Being fortunate enough to live in the Four Corners region of Colorado, where the towering San Juan Mountains merge with the wide open high deserts and canyon lands of Arizona, New Mexico, and Utah, I am often tempted to believe that we are the center of the mountain biking universe.
With so many world famous trail destinations available in our backyard, it seems there is no need to pack up the gear and head for distant singletracks. After all, our summers are filled with day long epics along the alpine trails in Durango and Telluride; winter days are passed riding the roller coaster slick rock around Moab or searching for vortexes in Sedona; spring finds us celebrating the cycling lifestyle in Fruita or Grand Junction and riding Crested Butte in the fall is to die for. Sometimes a catalyst must arise forcing us to escape our “bubble” and seek out new riding areas. Dirt Rag’s DirtFest event in central Pennsylvania was just that catalyst for me.

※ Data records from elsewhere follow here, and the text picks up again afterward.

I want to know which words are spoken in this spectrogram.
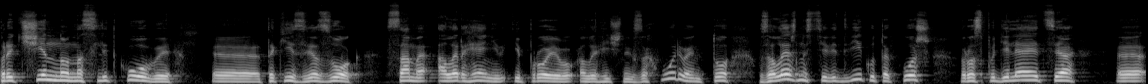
причинно-наслідковий е, такий зв'язок саме алергенів і проявів алергічних захворювань, то в залежності від віку також розподіляється е,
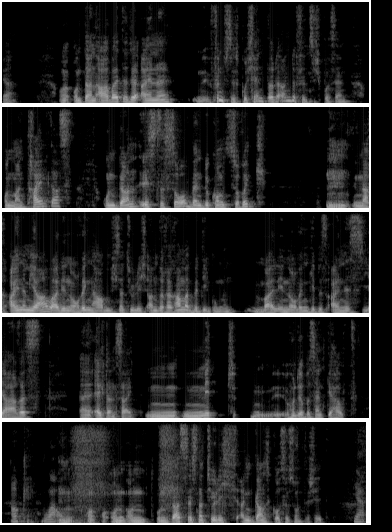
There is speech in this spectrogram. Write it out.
ja? Und, und dann arbeitet der eine 50 Prozent oder andere 50 Prozent. Und man teilt das. Und dann ist es so, wenn du kommst zurück, nach einem Jahr, weil in Norwegen haben ich natürlich andere Rahmenbedingungen, weil in Norwegen gibt es eines Jahres äh, Elternzeit mit 100% Gehalt. Okay, wow. Und, und, und, und das ist natürlich ein ganz großes Unterschied. Ja.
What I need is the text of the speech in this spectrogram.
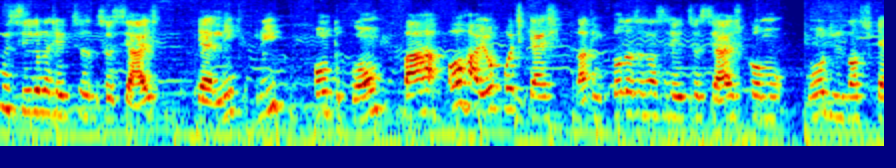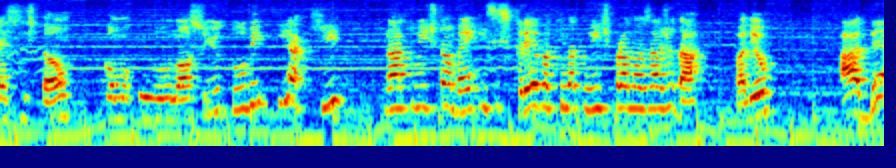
nos sigam nas redes so- sociais, que é linktree.com barra Podcast. Lá tem todas as nossas redes sociais, como onde os nossos casts estão, como o nosso YouTube e aqui na Twitch também. E se inscreva aqui na Twitch para nos ajudar. Valeu? Adeus!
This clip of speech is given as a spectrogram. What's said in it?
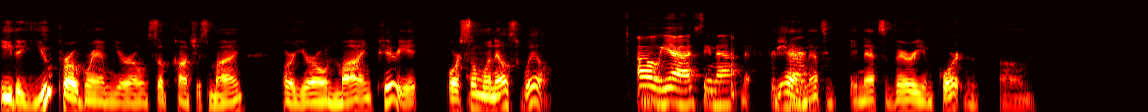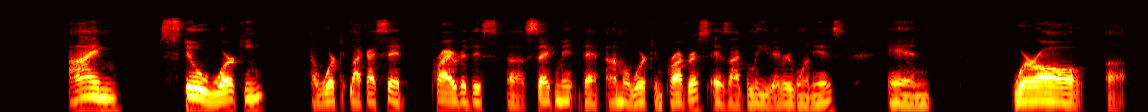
either you program your own subconscious mind or your own mind period or someone else will Oh yeah, I've seen that for yeah, sure. and that's and that's very important. Um, I'm still working. I work, like I said prior to this uh, segment, that I'm a work in progress, as I believe everyone is, and we're all uh,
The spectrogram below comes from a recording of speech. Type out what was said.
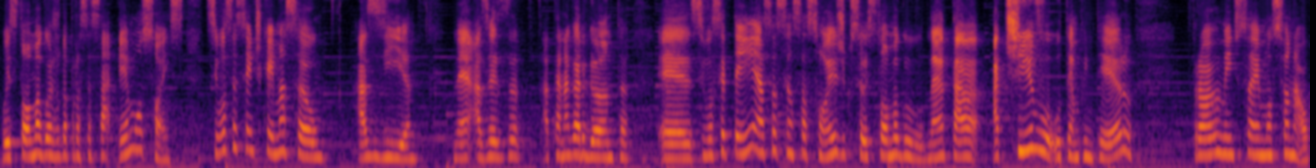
O estômago ajuda a processar emoções. Se você sente queimação, azia, né, às vezes até na garganta, é, se você tem essas sensações de que o seu estômago né, tá ativo o tempo inteiro, provavelmente isso é emocional.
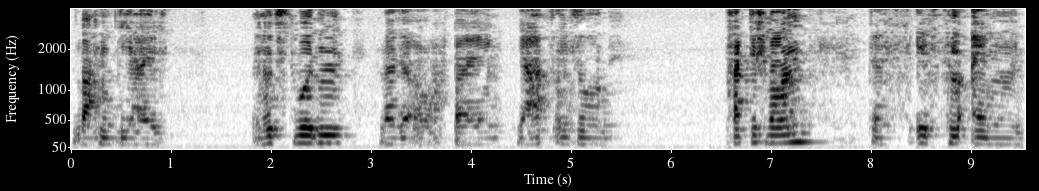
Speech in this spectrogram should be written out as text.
Waffen, die halt benutzt wurden, weil sie auch bei Jagd und so praktisch waren. Das ist zum einen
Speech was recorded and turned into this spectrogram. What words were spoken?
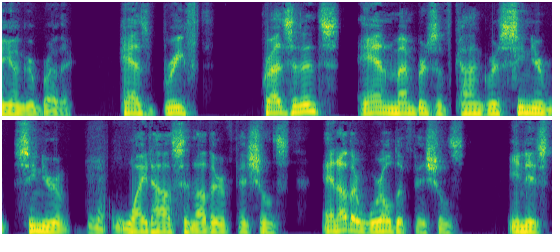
younger brother, has briefed presidents and members of Congress, senior senior White House and other officials and other world officials in his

The Allegrippis trail system near Raystown Lake in Pennsylvania played host to approximately 1,500 DirtFest riders who showed up to camp, ride, partake in the beer garden, listen to live music and check out the extensive vendor expo. This trail system is one of the great victories in the ongoing quest to build new, sustainable trails. There are currently 32 miles of superbly constructed, flowing singletrack built in a stacked loop system. A big thanks to IMBA and the Raystown Mountain Bike Association for their efforts in making this happen.
Riding these amazing trails in an ecosystem unfamiliar to me brought about the realization that perhaps there is no center of the mountain bike universe, but instead hundreds of centers distributed around the globe wherever there are people with the similar belief that a day of riding singletrack is a great day. Hearing the excitement in other riders’ voices as we hung out in the beer garden and talked about their local riding scene confirmed that mountain bike culture was alive and kicking all over the world. People from all walks of life are finding common ground in building and riding world class trails.
DirtFest doesn’t care if you are rich or poor, fast or slow, male or female, the only thing that really matters is that you have fun, respect the land, and be nice. Hopefully, people leave events like this with a more positive mindset that can be applied to other areas of their life. I know I did.
Thanks Dirtfest, I needed that!